6: 17th Century Pt 2: 1600 to 1700.... Samuel Pepys The Unequalled Self by Claire Tomalin


Samuel Pepys diaries are undoubtedly one of the best known literary works of the 17th century. In this excellent biography Claire Tomalin reveals much more about the writer and public figure who lived through the English Civil War, the Restoration of the monarchy following Oliver Cromwell's death, the plague and the Great Fire of London. His diary is filled with accounts of great public events and the minutiae of his own private life, interspersed in a way that reveals both the man and the time. Tomalin's research expands what we know of the man and draws a revealing portrait of a not always likeable character. His story is fascinating, a fact that he would have found extremely satisfying. Pepys was nothing if not egocentric, but to consider him nothing but that would be folly. Entirely human, his story is still wonderfully engaging.


7: 18th Century: 1700 to 1800.... Citizen Lord by Stella Tillyard

Another historical biography, this time of Lord Edward Fitzgerald, Irish revolutionary, the son of a Duke and heir to power and influence, he fought for the British in the American War of Independence in his youth but his youthful rebellious spirit soon saw him 'going native' and being adopted as a native Indian chief! He then moved into the sphere of influence of legendary revolutionary figure, Thomas Paine and, through contacts in revolutionary France, became active in the Irish rebellion. His story could have come straight from pages of romantic adventure novel, and sadly, so could his demise. As the bloody revolution raged around him, Fitzgerald was captured and died, raving and wounded, branded a traitor.


8: 19th Century Pt 1: 1800 to 1900.... The Maul And The Pear Tree by P.D.James & T.A.Critchley

Before Jack the Ripper's reign of terror on Whitechapel's streets in the late 19th century, the most famous true crime horror story in Britain was that of the Ratcliffe Highway Murders in 1811. The brutal murders of two families, including the clubbing to death of a young mother and her baby, had the dark streets of the poverty-stricken east-end swinging between fear and a desire for revenge on anyone who might fit the bill. The ineptitude of the justice system of the time comes into stark relief, as they settle on a suspect, who is tried and executed in indecent haste, but this work uses numerous sources to bring the conviction into question. P.D. James is more famously known for crime fiction but this is a story worthy of any mystery thriller that will leave you wanting more.



9: 19th Century: Pt 2: 1800 to 1900.... The Sydney Assassins by Leicester Cotton


Possibly the most difficult to find a copy of on this list, I'm pretty sure it's out of print and only likely to crop up at second-hand book stores in Australia.
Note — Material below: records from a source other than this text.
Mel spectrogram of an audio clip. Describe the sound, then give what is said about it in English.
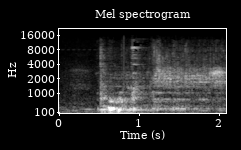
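A toilet flushes in a bathroom. The rush of water starts abruptly, then keeps churning and hissing at a steady level to the end, with no talk over it. “Stop flushing it!”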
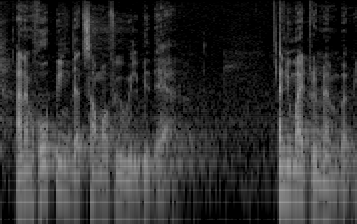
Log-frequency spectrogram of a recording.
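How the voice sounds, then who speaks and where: Amid audible room echo, a man at a medium pitch talks very fast with lively intonation. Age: 60s. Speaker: graduation speaker. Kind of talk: commencement address. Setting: graduation hall with audience.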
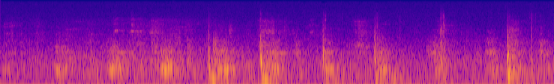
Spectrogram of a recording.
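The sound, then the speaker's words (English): A train rolls slowly into a railroad yard at Alnmouth, in the coal district around Newcastle, its wheels clacking over rail joints in a steady, uneven rhythm beneath a low rumbling drone, with no voices. “Train comes into the yard, like this one.”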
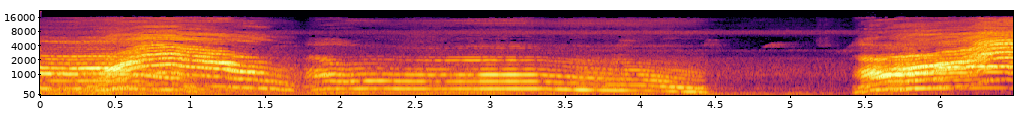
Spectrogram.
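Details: Territorial cats threatening each other at night: a loud rising, wavering yowl, then a long, falling, drawn-out moan, a brief silence, and a fresh harsh yowl climbing at the end.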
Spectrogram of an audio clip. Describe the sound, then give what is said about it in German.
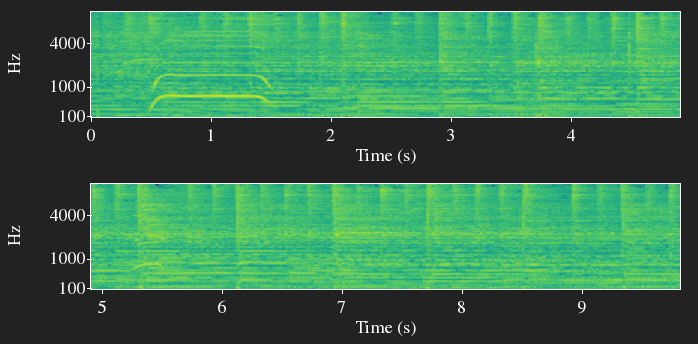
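Loud audience applause given after a prayer: a dense wash of clapping with high whoops rising over it early on, then sharper regular clap accents emerging as the cheering crowd keeps going. “Komm mal, lass uns einen Applaus geben.”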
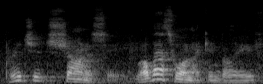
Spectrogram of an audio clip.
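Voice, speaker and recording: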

Another murder mystery, this time in 1870s Sydney. Two bodies are dragged, at separate times from the Paramatta river, trussed up and beaten to death. The local populace are in fear for their lives until the perpetrators are apparently apprehended, but again, modern research sheds new light on the crimes, including the bizarre fact that both of the supposed victims do not, on closer examination, appear to be who they were thought to be! Evidence indicates both of them are seen after the time of their murders! A great mystery story.




10: 20th Century: 1900 to 2000.... The Diary of Anne Frank by Anne Frank

One of the most well known books of the 20th century, you'll obviously have no trouble getting hold of a copy of this book. there are a number of editions around, with varying degrees of editing, partly, in earlier versions, due to Anne's father Otto Frank's insistence on removing some material he saw as inappropriate. I'd be surprised if anyone reading this blog had not read this book, but if you haven't, it's a 'must read'. Putting the writings of a child into context, when read from the perspective of knowing how she met her end in a Nazi concentration camp, makes this a somewhat harrowing experience but an entirely essential one. We do often seem to be doomed to repeat history, but that might just be less likely if we force ourselves to read books like this.


So there you go, ten books to get a bit of history in your life. far and away my favourite genre, for me, truth is almost always more interesting than fiction.  Happy reading.

Steve